This whole incident was harmful to patient trust, it was harmful to the hospital, and it was harmful to Google. All because, it appears, there was a desire to go faster than waiting a few weeks for regulatory and data approvals, and so used a bizarre cut’n’shut agreement.
The controversy has never been about whether the app would help clinicians with their patients. It has been entirely about what happened for people who were not patients of those clinicians. Some of questions from over a week ago remain unanswered. “Collect it all” might have applied to version 1 of the app, but they now have first hand experience of how it makes things harder not easier.

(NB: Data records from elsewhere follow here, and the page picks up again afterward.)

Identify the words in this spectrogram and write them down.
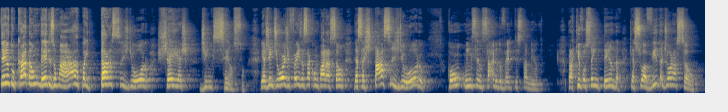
tendo cada um deles uma harpa e taças de ouro cheias de incenso. E a gente hoje fez essa comparação dessas taças de ouro com o incensário do Velho Testamento, para que você entenda que a sua vida de oração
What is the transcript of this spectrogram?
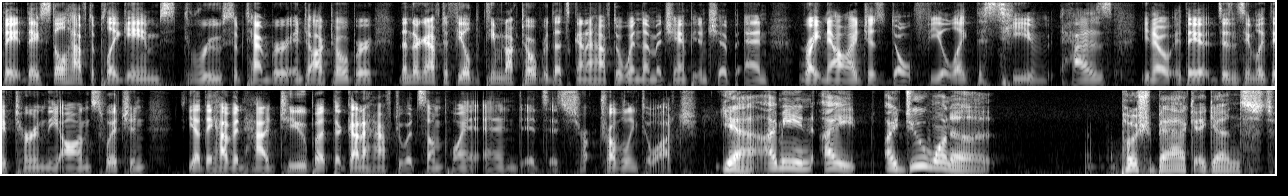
they they still have to play games through September into October. Then they're gonna have to field the team in October that's gonna have to win them a championship. And right now, I just don't feel like this team has you know they it doesn't seem like they've turned the on switch and yeah, they haven't had to, but they're gonna have to at some point, and it's it's tr- troubling to watch. Yeah, I mean, I I do want to push back against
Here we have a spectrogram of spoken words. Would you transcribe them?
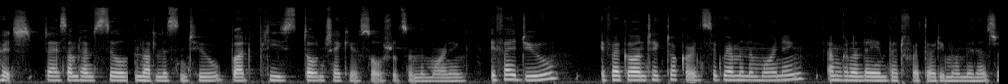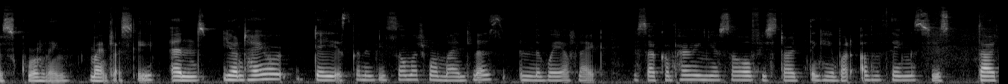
which I sometimes still not listen to, but please don't check your socials in the morning. If I do, if I go on TikTok or Instagram in the morning, I'm gonna lay in bed for 30 more minutes just scrolling mindlessly. And your entire day is gonna be so much more mindless in the way of like, you start comparing yourself, you start thinking about other things, you start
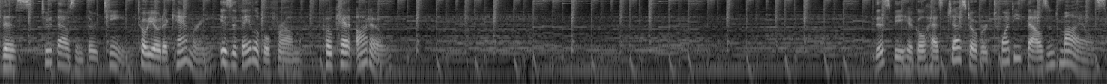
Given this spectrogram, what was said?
This 2013 Toyota Camry is available from Poquet Auto. This vehicle has just over 20,000 miles.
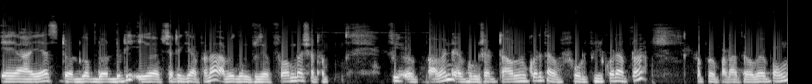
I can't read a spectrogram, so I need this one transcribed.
AIS dot gov dot BD এই ওয়েবসাইটে গিয়ে আপনারা আবেদন যে ফর্মটা, সেটা পাবেন এবং সেটা ডাউনলোড করে তারপর ফুলফিল করে আপনার আপনার পাঠাতে হবে। এবং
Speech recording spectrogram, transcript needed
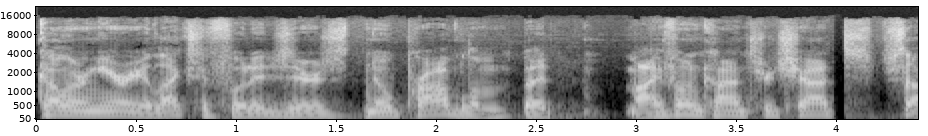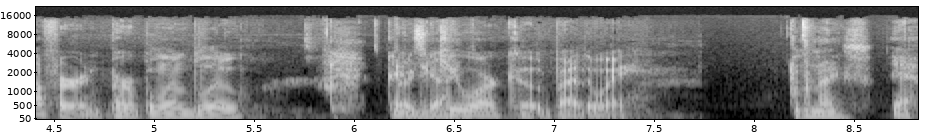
Coloring ARRI Alexa footage, there's no problem, but iPhone concert shots suffer in purple and blue. It's a QR code, by the way. Oh, nice. Yeah,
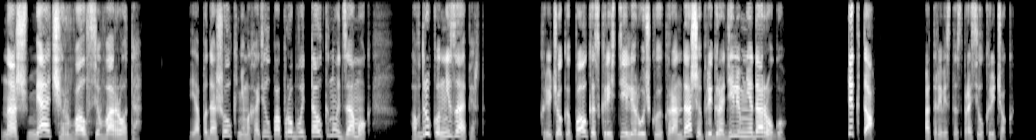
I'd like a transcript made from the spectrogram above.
Наш мяч рвался в ворота. Я подошел к ним и хотел попробовать толкнуть замок, а вдруг он не заперт. Крючок и палка скрестили ручку и карандаш и преградили мне дорогу. «Ты кто?» — отрывисто спросил Крючок.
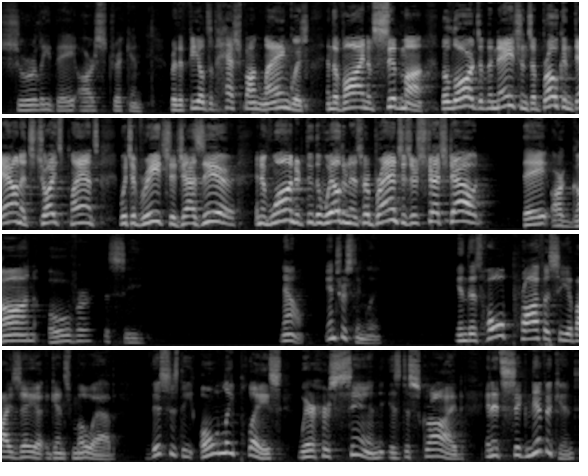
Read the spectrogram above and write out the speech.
Surely they are stricken. For the fields of Heshbon languish, and the vine of Sibmah. The lords of the nations have broken down its choice plants, which have reached to Jazer, and have wandered through the wilderness. Her branches are stretched out. They are gone over the sea. Now, interestingly, in this whole prophecy of Isaiah against Moab, this is the only place where her sin is described. And it's significant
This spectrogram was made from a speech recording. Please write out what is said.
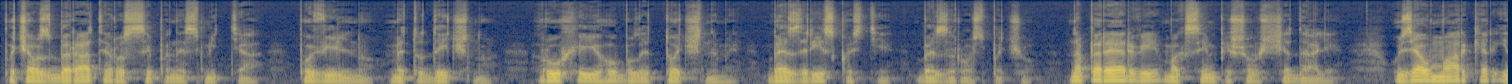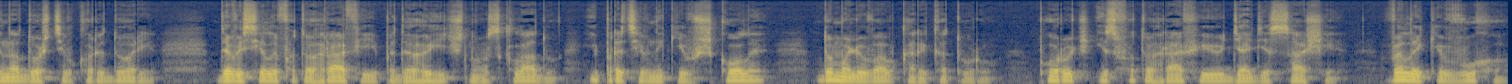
почав збирати розсипане сміття повільно, методично. Рухи його були точними, без різкості, без розпачу. На перерві Максим пішов ще далі. Узяв маркер і на дошці в коридорі, де висіли фотографії педагогічного складу і працівників школи, домалював карикатуру. Поруч із фотографією дяді Саші, велике вухо,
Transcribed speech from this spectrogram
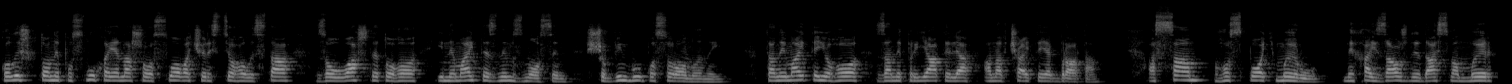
Коли ж хто не послухає нашого слова через цього листа, зауважте того і не майте з ним зносин, щоб він був посоромлений. Та не майте його за неприятеля, а навчайте як брата. А сам Господь миру, нехай завжди дасть вам мир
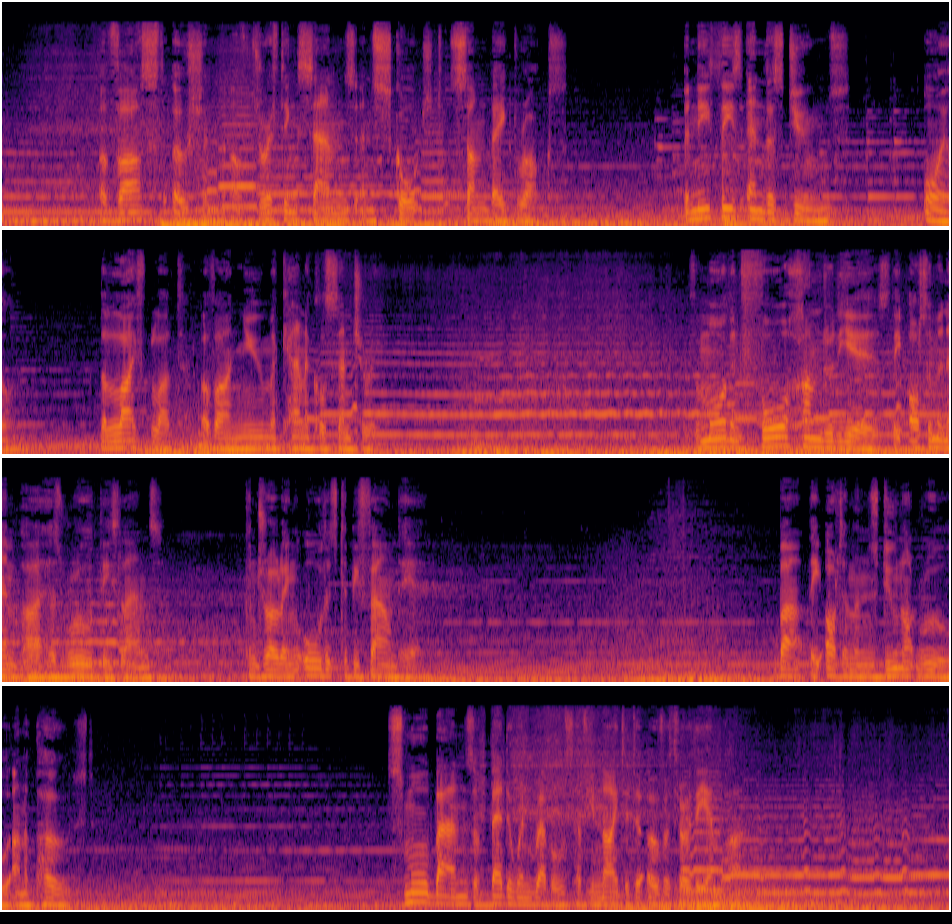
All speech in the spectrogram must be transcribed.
A vast ocean of drifting sands and scorched, sun-baked rocks. Beneath these endless dunes, oil. The lifeblood of our new mechanical century. For more than 400 years, the Ottoman Empire has ruled these lands, controlling all that's to be found here. But the Ottomans do not rule unopposed. Small bands of Bedouin rebels have united to overthrow the empire.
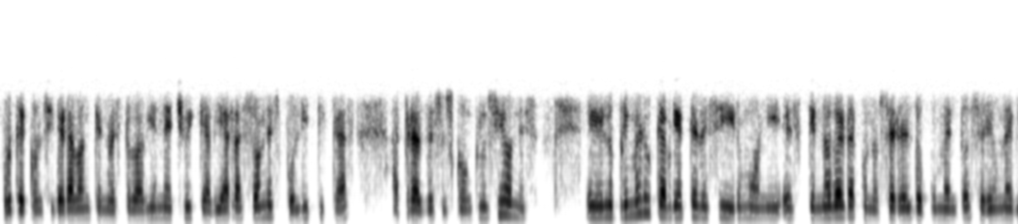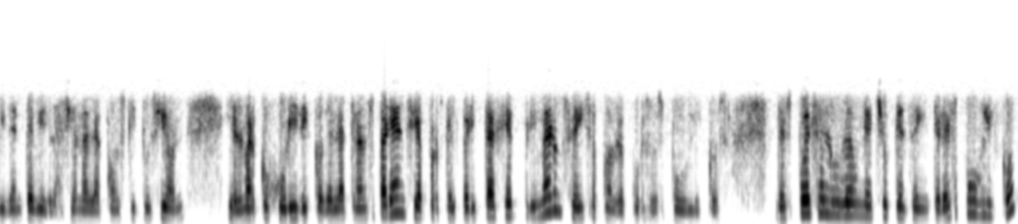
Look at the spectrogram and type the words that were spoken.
porque consideraban que no estaba bien hecho y que había razones políticas atrás de sus conclusiones. Eh, lo primero que habría que decir, Moni, es que no dar a conocer el documento sería una evidente violación a la Constitución y al marco jurídico de la transparencia, porque el peritaje primero se hizo con recursos públicos, después alude a un hecho que es de interés público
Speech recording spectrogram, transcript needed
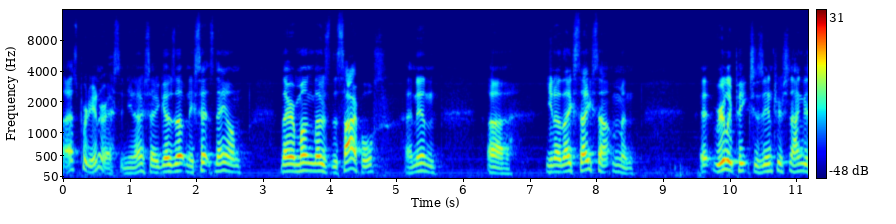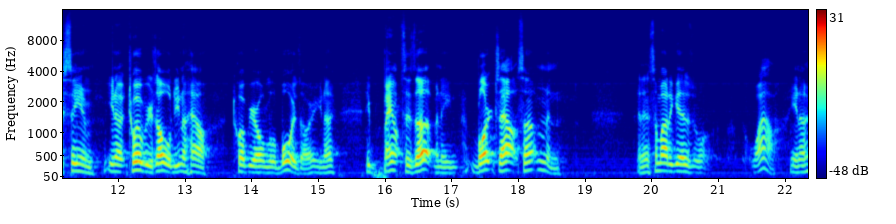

Tech teams often like naming their work. Perhaps the next version will be “Streams 2: This time we read the regulations”…

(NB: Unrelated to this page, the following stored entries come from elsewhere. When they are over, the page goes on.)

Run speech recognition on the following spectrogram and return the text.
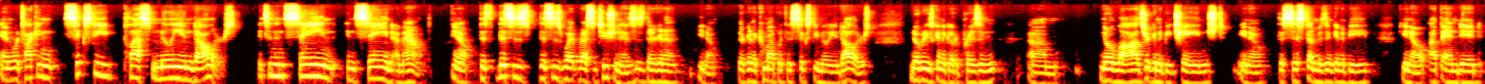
And we're talking 60 plus million dollars. It's an insane insane amount. You know this this is this is what restitution is is they're gonna you know they're gonna come up with this 60 million dollars. Nobody's gonna go to prison. Um, no laws are to be changed. You know the system isn't to be you know upended.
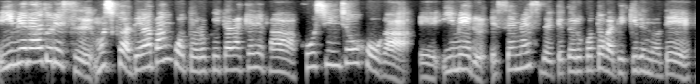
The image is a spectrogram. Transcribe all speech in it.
E メールアドレス、もしくは電話番号を登録いただければ、更新情報が、E メール、SMS で受け取ることができるので、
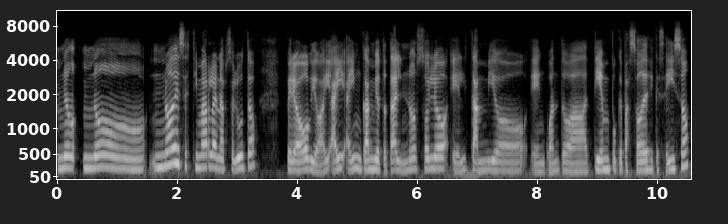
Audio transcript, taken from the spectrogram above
no, no, no desestimarla en absoluto, pero obvio, hay, hay, hay, un cambio total, no solo el cambio en cuanto a tiempo que pasó desde que se hizo,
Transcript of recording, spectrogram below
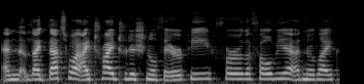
and like that's why I tried traditional therapy for the phobia, and they're like,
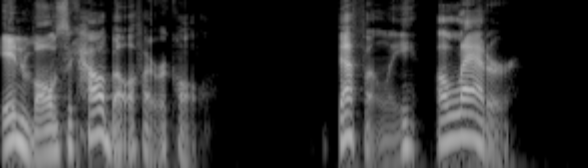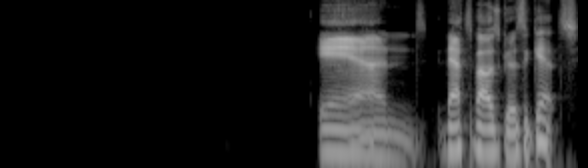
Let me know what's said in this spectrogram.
Involves a cowbell, if I recall. Definitely a ladder and that's about as good as it gets.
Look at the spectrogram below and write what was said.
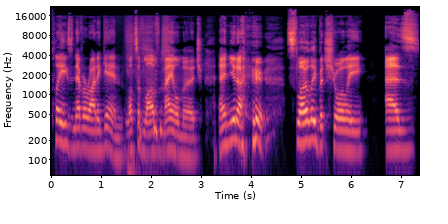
please never write again. Lots of love, mail merge. And, you know, slowly but surely, as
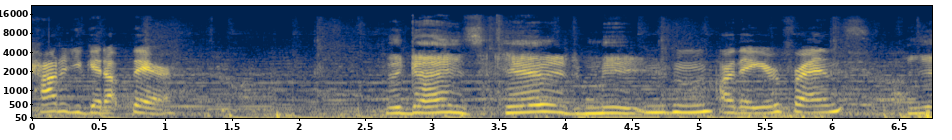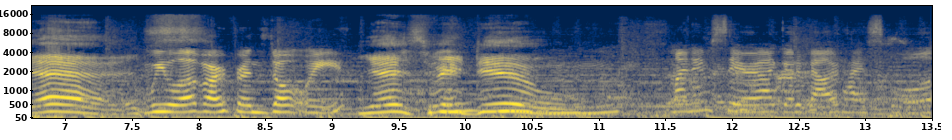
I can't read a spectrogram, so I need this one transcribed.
How did you get up there? The guys carried me. Mm-hmm. Are they your friends? Yes. We love our friends, don't we? Yes, we do. My name's Sarah. I go to Ballard High School,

Google Deepmind could have followed the rules about applications for direct care, and the usage of data for “development work” (ie, “secondary uses”). They just didn’t, for some reason that we will ask their independent reviewers to get to the bottom of.
The app deserves to come back safely, if the humans running the project can follow the rules to get the data and processes that they wish to bring to the NHS. Nothing in our understanding of what they were doing, and the existing rules, should have prevented from doing this “pilot” (apparently), entirely legally, with conventional legal agreements. They simply didn’t do so.
If Google Deepmind choose to walk away from the project, it won’t be because they wanted to help the NHS; it’ll be because they wanted to help only on their terms. For the hospital, and the NHS more widely, it is yet another reminder that some offers of help may come with too high a price.